Health Insurance & Protection is part of the Business Intelligence Division of Informa PLC

Informa PLC | About us | Investor relations | Talent

This site is operated by a business or businesses owned by Informa PLC and all copyright resides with them. Informa PLC's registered office is 5 Howick Place, London SW1P 1WG. Registered in England and Wales. Number 8860726.

NHS officials charging pensioners’ relatives for help securing care funding

Senior managers charge up to £400 a day for private consultancy work

Some NHS officials are working as private consultants and are charging frail pensioners’ relatives for help securing care funding, an investigation has revealed.

The senior managers, who are paid by the health service to oversee applications for the funding, are charging up to £400 a day for help trying to obtain such grants.

One health official told the Telegraph that after using her private services a family had been awarded an NHS grant worth “thousands and thousands and thousands, like two years’ worth of nursing home fees”.

Another was offering to secure funding for services in the area where he worked.

Any patient with a significant health problem – such as dementia or Parkinson’s – should have their care and nursing fees paid in full if the condition is deemed to be the main reason they need help.

If the NHS decides that help is required simply because someone is frail or elderly, this falls under social care, which is means-tested.

Increasing numbers of people are being denied the funds, leaving them facing bills of up to £100,000 a year.

In the last five years, average eligibility per 50,000 population for the funding has fallen by nearly 15% from 69.33 per 50,000 in 2014/15 to 59.53 in the second quarter of 19/20.

Undercover reporters met several NHS officials who said they worked with families as private consultants to secure Continuing Healthcare (CHC) funding.

Farouq Ogunseye, who is a project lead for Herefordshire Clinical Commissioning Group, said he charged £300 a day, was able to secure funding for about 40% of the cases he worked on and was handling up to 10 or 11 cases a month. 

Another consultant overseeing CHC applications for two CCGs in the north of England said that in previous cases she had worked on she had been able to overturn some of the levels recorded in the documentation, which meant that an individual’s need went from “moderate to high….from high to severe”.

A spokesperson on behalf of Herefordshire and Worcestershire CCGs’, where Ogunseye worked, said that prior to being alerted by the Telegraph the CCG had been “unaware that one of their Continuing Health Care contractors is allegedly also offering paid consultancy work to local families.

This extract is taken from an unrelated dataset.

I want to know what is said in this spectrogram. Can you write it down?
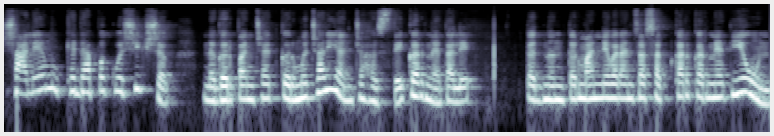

Appropriate action has since been taken”.

Ogunseye said that the CCG had suspended his contract pending an investigation.